You may find it easier to appreciate the self number pattern by looking at the first three columns of the table below. I have put a red circle to illustrate where the number 20 is and to show that no numbers are adding up to 20. The self numbers seem to occur mainly because the top number of each column – 20, 30, 40 etc. – has a sum of itself plus its digits which is too large to fill the gap left in the column before. You may be able to express this much better than I’m doing so please let me know if you can by using the comments section below.

In each column the number / digit sums begin to add up to numbers in the next column about half-way down. As I’ve just said, in most cases the self numbers appear at the top of each column. There are more self numbers between 1 and 10 and between 101 and 110. The single digits are effectively doubled and so all the odd digits are self numbers. When you get to the 90s column and the 100s column you can see that there’s some double-counting and this leads to more opportunity for self numbers to emerge in the gaps.

I’ve highlighted the number 75 so that you can see how it fits into the pattern. If you take 70 you get 70 + 7 + 0 = 77 and you can see from the seventies column of the table below that 75 drops off as a self number.

To summarise, we have 13 self numbers between 1 and 99: 1, 3, 5, 7, 9, 20, 31, 42, 53, 64, 75, 86, 97. In the table below I’m looking at this relationship and pointing out where there is no lefthand side – i.e. self: 20 means there is no positive number that, when added to its digits, forms 20. I’m left wondering where these 13 numbers have gone? If you look at the eighties column and the nineties column you’ll see some numbers that, when added to their individual digits, take them to 100 or above. There are, in fact, 13 of these. What I am trying to say is that the self numbers have filled in 13 gaps that have been left by the numbers to the right of the table that are adding up to totals of 100 or more. This makes sense to me. Does it to you?

Why are these numbers called self numbers? Perhaps it is because they are “self-contained”. I like to think that this is the reason rather than because they are regarded as “selfish” for messing up a neat pattern. These numbers were first described in 1949 by the Indian mathematician D. R. Kaprekar and you can read more about them here.

# Final Thoughts

Fortunately we got all our cards out second class this year.
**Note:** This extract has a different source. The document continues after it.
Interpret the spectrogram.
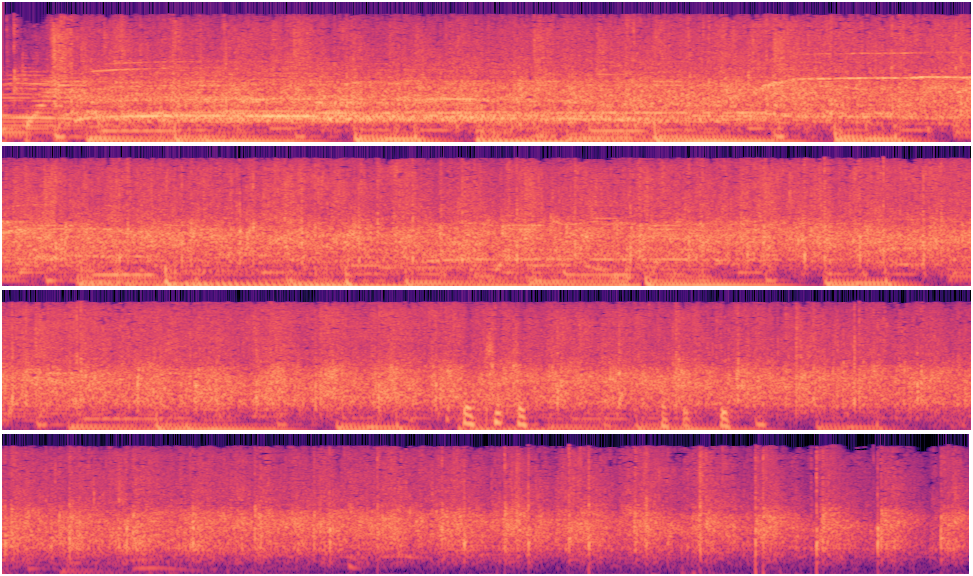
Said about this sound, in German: Ein krasser Applaus, habe ich gar nicht mitgerechnet.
We don’t send that many but a difference of 7p per card does add up. And these are not plentiful times. Often, when I write about numbers, they don’t contain a neat pattern in their sequence as is the case with self numbers. I could no doubt have drawn a diagram to illustrate self number – you’ll find diagrams elsewhere – but the table below provides an explanation that works for me.

This is my last post for 2022. I hope you all have a very Merry Christmas and a load of fun over the New Year period.

Please pop any comments you have about my posts below – or send an email to anna@ammauthorship.com. Occasionally I make errors in the posts – I don’t ask anyone to proofread them for me – and I find it helpful if people let me know. I don’t have oodles of cash and prizes to dish out but if you do spot an error, I’ll seek your permission to mention you in my newsletter.